By "hot" on the chicken, do you mean from the TCM perspective? And, does the lady think red meat "eats" the joint because of the inflammatory effects some meats have shown in humans (I think this was in context of auto-immune type situations, however)? If that's so, then chicken is also usually included in the inflammatory category (and actually even higher on some scales than red meat), and dairy is almost always considered super bad (some say even goat milk, despite it being low-to-no casein). The typical anti-inflammatory line of thought eventually leads one towards vegetarian/vegan diets, at least for humans. But, in dogs, I thought they've found that most plant oils can be highly inflammatory, especially when compared to animal-based fats. Can't win!
I'm not really updated on commercial foods, but I do wonder about the using senior (or non-puppy) formulas on a puppy—because dogs have different (i.e., more than just caloric) nutritional needs at different stages of life (the mineral requirements shift quite a bit as they age, IIRC), and I kind of worry that he'd be off-kilter in something or another if you choose a senior diet.

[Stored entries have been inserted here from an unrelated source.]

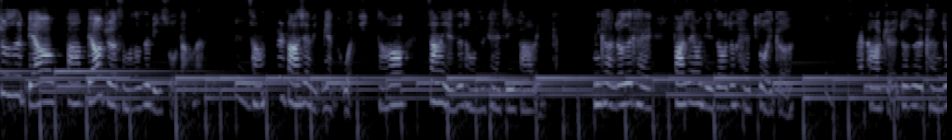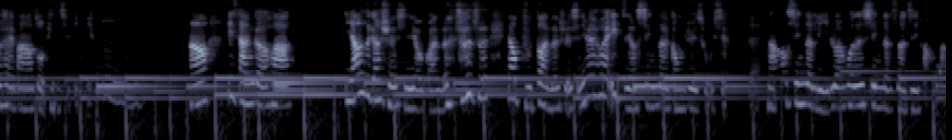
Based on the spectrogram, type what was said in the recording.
就是不要发，不要觉得什么都是理所当然的，嗯，尝试发现里面的问题，然后这样也是同时可以激发灵感。你可能就是可以发现问题之后，就可以做一个 project，就是可能就可以放到作品集里面，嗯，然后第三个的话。一样是跟学习有关的，就是要不断的学习，因为会一直有新的工具出现，对，然后新的理论或者是新的设计方法，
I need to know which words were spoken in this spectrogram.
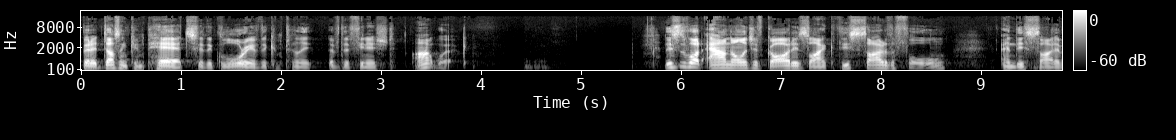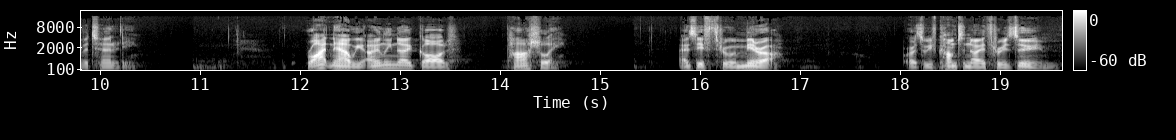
but it doesn't compare to the glory of the, complete, of the finished artwork. This is what our knowledge of God is like this side of the fall and this side of eternity. Right now, we only know God partially, as if through a mirror, or as we've come to know through Zoom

However, I seem to recall that commercial foods are way over-supplemented anyway, and that the only difference among puppy/adult/senior foods tend to be caloric—so, if both of those are true, it maybe not be such a big deal? (I am guessing the fish weight management one you're considering is for adults?)

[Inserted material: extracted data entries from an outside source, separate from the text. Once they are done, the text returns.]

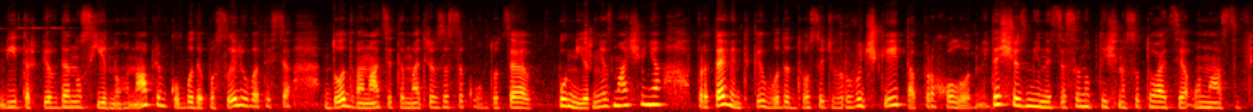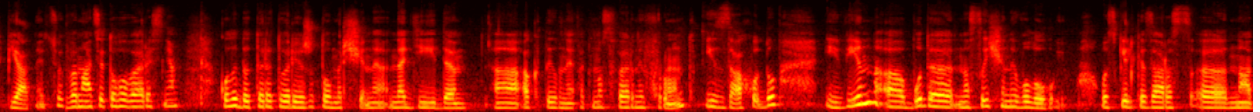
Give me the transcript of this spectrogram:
вітер південно-східного напрямку буде посилюватися до 12 метрів за секунду. Це помірні значення, проте він таки буде досить рвучкий та прохолодний. Те, що зміниться синоптична ситуація у нас в п'ятницю, 12 вересня, коли до території Житомирщини надійде активний атмосферний фронт із заходу, і він е, буде насичений вологою, оскільки зараз е, на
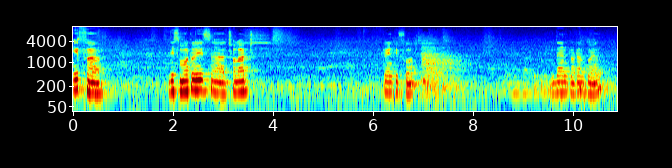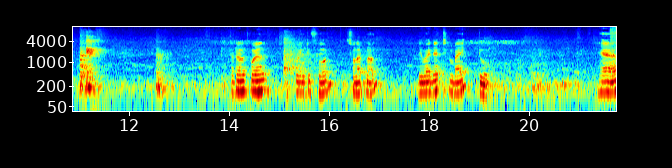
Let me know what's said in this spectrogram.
if uh, this motor is uh, Cholart 24 then total coil. Total coil 24 solar now divided by 2 here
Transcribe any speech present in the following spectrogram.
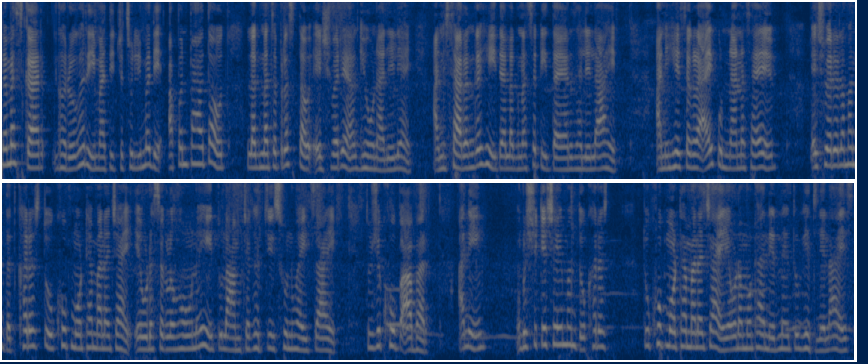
नमस्कार. घरोघरी मातीच्या चुलीमध्ये आपण पाहत आहोत लग्नाचा प्रस्ताव ऐश्वर्या घेऊन आलेले आहे आणि सारंगही त्या लग्नासाठी तयार झालेला आहे. आणि हे सगळं ऐकून नानासाहेब ऐश्वर्याला म्हणतात खरंच तू खूप मोठ्या मनाची आहे. एवढं सगळं होऊनही तुला आमच्या घरची सून व्हायचं आहे. तुझे खूप आभार. आणि ऋषिकेशही म्हणतो खरंच तू खूप मोठ्या मनाची आहे. एवढा मोठा निर्णय तू घेतलेला आहेस.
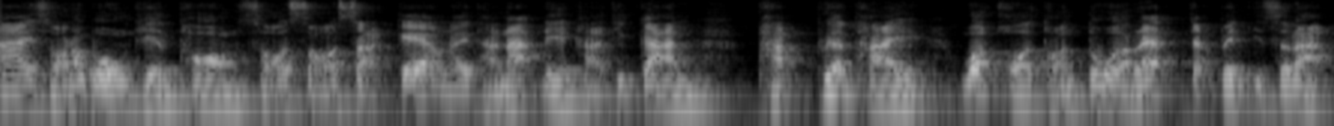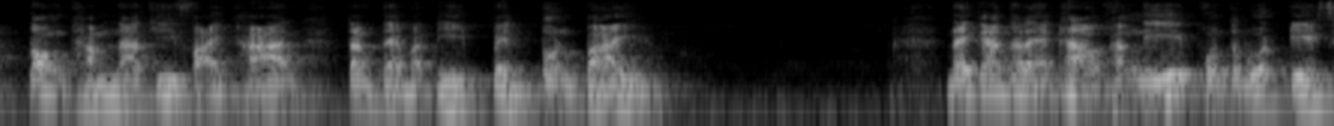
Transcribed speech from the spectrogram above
นายสรวงเทียนทองสสสระแก้วในฐานะเลขาธิการพักเพื่อไทย ว่าขอถอนตัวและจะเป็นอิสระต้องทำหน้าที่ฝ่ายค้านตั้งแต่บัดนี้เป็นต้นไป ในการแถลงข่าวครั้งนี้พลตำรวจเอกเส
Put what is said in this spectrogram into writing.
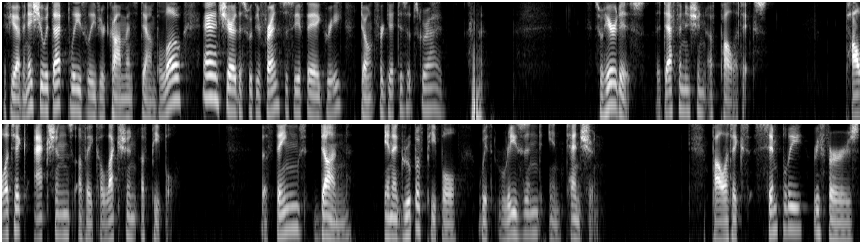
If you have an issue with that, please leave your comments down below and share this with your friends to see if they agree. Don't forget to subscribe. So here it is the definition of politics politic actions of a collection of people. The things done in a group of people with reasoned intention. Politics simply refers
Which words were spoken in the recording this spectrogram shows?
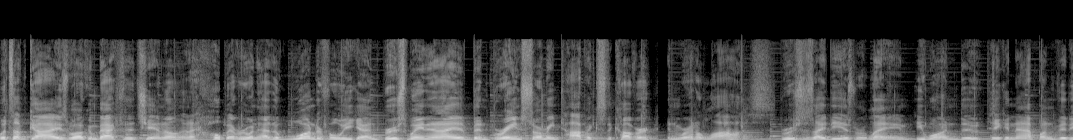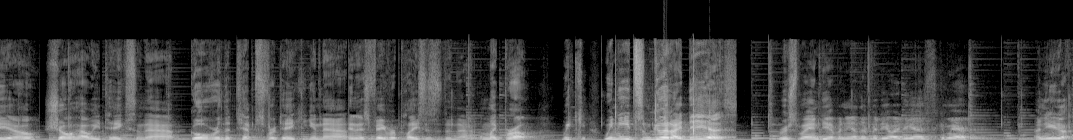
What's up guys? Welcome back to the channel and I hope everyone had a wonderful weekend. Bruce Wayne and I have been brainstorming topics to cover and we're at a loss. Bruce's ideas were lame. He wanted to take a nap on video, show how he takes a nap, go over the tips for taking a nap, and his favorite places to nap. I'm like, bro, we, we need some good ideas. Bruce Wayne, do you have any other video ideas? Come here. I need a,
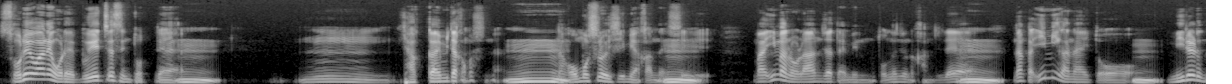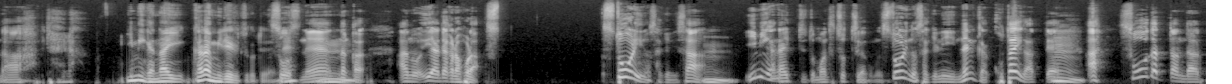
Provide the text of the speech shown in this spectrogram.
それはね、俺 VHS にとってう、ん。うーん、100回見たかもしれない。うん。なんか面白いし意味わかんないし、うんまあ今のランジャタイ見るのと同じような感じで、うん。なんか意味がないとうん。見れるな、みたいな。意味がないから見れるってことだよね。そうですね。うなん、か、あの、いやだからほら、スストーリーの先にさ、うん。意味がないって言うとまたちょっと違うかも。ストーリーの先に何か答えがあって、うんあ、そうだったんだっ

I wonder if you could specify what your goal is—like, reduce inflammation, suppress growth (not sure how one does this w/non-custom diet without creating other deficits), promote this and that—that might make it easier to prioritize what kinds of ingredients you choose for what purpose. Kind of as a side note, some people (usually western herbalists) rely on foods with mild, natural diuretic properties (say, burdock) as an important component of anti-inflammatories (they can help flush out byproducts of inflammation), too.
Sorry not much specific help!